“So what have you done about it?” Son demanded. “What’s your contribution? What sort of mark do you think you’re leaving on the world?”
“I did my work, and then there’s you,” he said, hearing as he spoke the weakness of his reply.
Son shrugged and headed for the car. “OK,” he said. “Let’s move on.”
Your son, your grand inquisitor.
The Rhinoceros episode deserves special attention. It appears in the chapter titled “A Sequence of absurd Events during a brief Sojourn in New Jersey,” and features rampant panic as people are turning into mastodons. I was convinced the mastodon – an old, extinct form of elephant – was a pretty direct reference to the Republican party, but in an Interview with Dolen Perkins-Valdez at the Politics and Prose Booktore, Rushdie denied that was his intent. He says he deliberately kept the name of a certain President out of the book, because he didn’t want it to be about that; he wanted it to be about America.
By the way, in a different interview with Walter Isaacson for Amanpour & Co., he tells us his original vision did not include the writer’s story; he would just write the Quichotte story straight. The process of recognizing the story – which started, even more oddly, with a set of science-fiction scripts written for an abandoned cable TV project – is always fascinating, and here, with the intertwining of two stories and so many references, is miraculous.
The death of Don Quixote felt like the extinction in all of us of a special kind of beautiful foolishness, an innocent grandeur, a thing for which the world had no place, but which one might call humanity.

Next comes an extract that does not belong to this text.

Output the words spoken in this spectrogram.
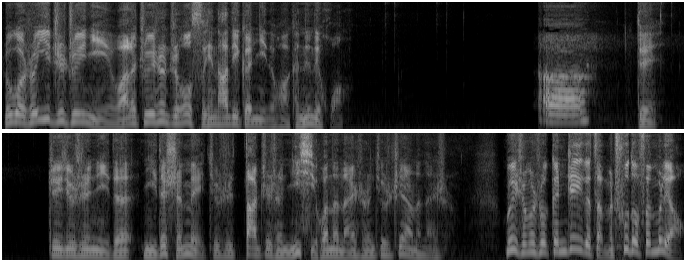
如果说一直追你，完了追上之后死心塌地跟你的话，肯定得黄。呃对，这就是你的你的审美，就是大致上你喜欢的男生就是这样的男生。为什么说跟这个怎么处都分不了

The marginal man, the man laughably out of touch and doggedly out of step and also unarguably out of mind, revealed in his last moment as the one to care most about and mourn most deeply for. Remember this. Have this above all in mind.
As I came to the last chapters, I was surprised at the emotion I felt. the chapter “In which the Question of Sancho is Answered” was unexpectedly moving. The events were in the neighborhood of foreseeable; nevertheless, I didn’t see my reaction coming. I had to put the book down for a day to absorb it. And in the penultimate chapter, “Concerning the Author’s Heart,” a revelation is made so casually that its reverberation was again a shock, but this time, the entire book shifted for me. A line from a review of Mad Men came to me: “Who’d have guessed that in the end, it’d be all about family?” Of course, it was always about family, but the true point of origin, the knot that ties it all together, is left until just about the end.
And that leaves the very end, which, well, you’ll just have to read it for yourself. Anything else would be unfair.